The first arguments were the normal methods of diplomacy — persuasion, conferences, minor bribery, rewards, and threats. The civil government’s second argument was the khassadar system. A khassadar was a local tribesman who wore an armband labelled ‘K,” but was otherwise indistinguishable in his dirty grey or black cotton from any other tribesman. He received a small pay and sat on hill-tops near his village with the task of shooting at disaffected or excitable friends who tried to kill soldiers and rob convoys. The tribesmen were reluctant to shoot at khassadars for fear of becoming engaged in a blood feud. Unfortunately the khassadars were equally reluctant to fire on their naughty fellows for precisely the same reason. Furthermore, all khassadars seemed to be permanently in a temper about pay or promotion, and a high proportion of the stray shots fired at the army in Waziristan was fired by peevish khassadars. We thought they were an unmitigated nuisance, but they were probably a necessary step in the development of local responsibility for law and order, and we had to put up with them.

The third argument was the militia, or Scouts, or levies — they had many names. The whole length of tribal territory, from Gilgit in the north to Mekran in the south, was patrolled by the volunteers of these highly disciplined corps.

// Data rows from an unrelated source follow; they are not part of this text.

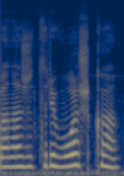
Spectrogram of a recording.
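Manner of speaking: ordinary talk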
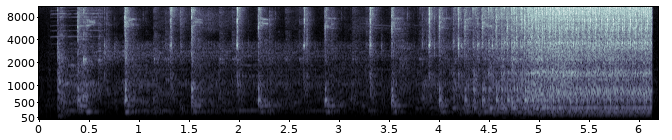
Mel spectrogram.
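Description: An embroidery machine stitches a monogram onto a plush teddy bear with a fast, regular train of clattering needle strikes, then swells into a louder continuous whir near the end.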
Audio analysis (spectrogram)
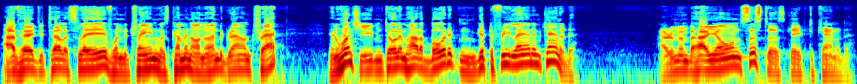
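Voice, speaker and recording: A determined freed man in a 1950s radio drama. His low voice swings widely with conviction, and he persuades like a preacher. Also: big pitch swings, a little fast. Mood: urgent, fervent. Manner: fervent, persuasive, preaching cadence. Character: determined freed slave man, educated, fiery rebel leader.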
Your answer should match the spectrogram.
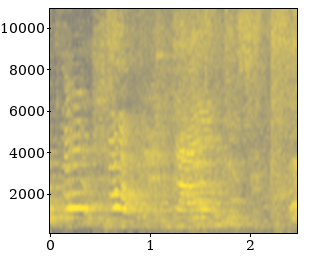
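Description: Spectators shouting and calling out over one another, some voices high-pitched.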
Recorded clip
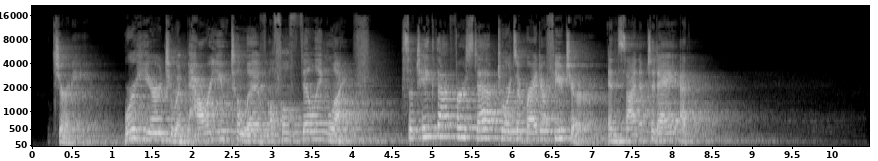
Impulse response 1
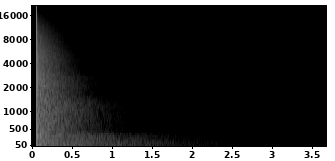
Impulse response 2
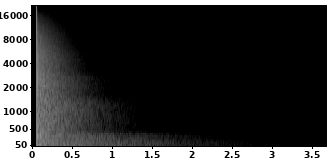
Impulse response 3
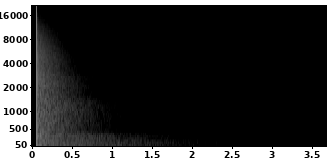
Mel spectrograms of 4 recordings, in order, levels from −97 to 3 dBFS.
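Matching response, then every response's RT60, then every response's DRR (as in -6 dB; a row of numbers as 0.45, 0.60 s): 3; 1.6, 1.6, 1.7 s; -4.0, -10.0, 1.0 dB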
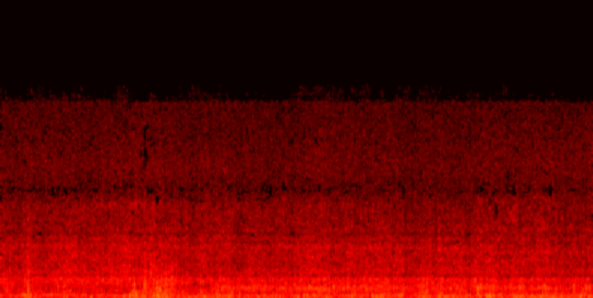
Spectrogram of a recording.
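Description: A preserved steam-hauled passenger train running along the line, heard from an open carriage window: a steady rumble of wheels on track, with a few sharp knocks about two seconds in.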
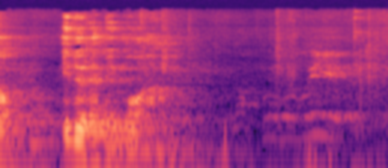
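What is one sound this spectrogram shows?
A man speaks into a microphone over a loudspeaker outdoors.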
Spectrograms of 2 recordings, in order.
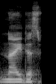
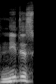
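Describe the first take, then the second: First: The name is said with a Western-style pronunciation. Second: The name is said with a Japanese-style pronunciation. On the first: "Nidus would be the Western pronunciation" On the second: "Nidus would be the Japanese pronunciation"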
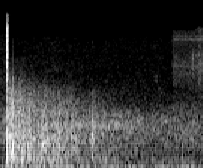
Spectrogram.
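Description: A single loud, sharp bang, then noise that slowly dies away over about a second and a half.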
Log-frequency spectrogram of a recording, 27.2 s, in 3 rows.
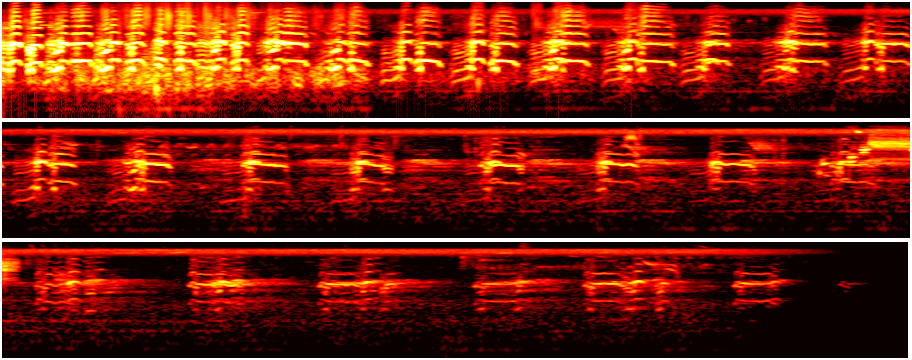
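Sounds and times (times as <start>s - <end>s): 
Canada goose: 0.0s - 15.6s, 17.2s - 19.3s, 21.4s - 22.2s, 22.9s - 26.1s.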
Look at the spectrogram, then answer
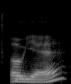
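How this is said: It sounds excited and eager.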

They were armed, but their pay came from civil funds, not from the army budget, and they were under the control of the local political authorities, not of the military commander-in-chief. In ordinary times they could keep the peace because they were light-armed and fast and because they were themselves Pathans, usually from another part of the Frontier. Their officers were British officers of the Indian Army (or Indians holding King’s Commissions) who were lent or seconded to them for three- or four-year tours of duty. The various corps had romantic titles, romantic crests, and romantic tasks: the Gilgit Scouts, with their ibex-horn badge and the duty of patrolling the Karakorams and the Pamirs on the verges of China and Russia; the Chitral Scouts, circling always within sight of Tirachmir’s 25,230-foot cone on the edge of the Wakhan, the Afghan panhandle; the old Khyber Rifles; the Kurram Militia, safe in a nest of anxious Shia Moslems among hostile surrounding Sunni Moslems; in Waziristan, the two biggest and most warlike corps of all, the Tochi Scouts and the South Waziristan Scouts; farther south again, the Zhob Militia; and last, patrolling the deserts that run down to the Indian Ocean, the Mekran Levies.

That’s from chapter 17 of Bugles and a Tiger.


  1. Bruce says:

    “…in the 1920s, the Soviet press expressed resentment and amusement over a ruse adopted by the British in the course of operations in the Northwest Frontier. Plane-mounted loudspeakers had told the Pathans, in Pushto, that God was mad at them for breaking the pledged peace, with the result that they scattered and gave up. This maneuver exasperated the Russians, who themselves were making equally sweeping propaganda inroads on the other side of the Palmirs. The Russians were attacking religion, and having heavy going; it struck them as improper warfare to make use of local superstition.” Paul Linebarger, Psychological Warfare.

  2. Stretch says:

    I had the pleasure of meeting Major Masters’ son. The young Masters was pitching his father’s books to Hollywood for a movie or TV deal. Unfortunately there was no interest in the Major’s stories.

  3. Isegoria says:

    Linebarger is a fascinating character. I’ve been meaning to read Psychological Warfare one day.

  4. Isegoria says:

    A movie about British action along the Northwest Frontier couldn’t've been more timely a decade ago.

Leave a Reply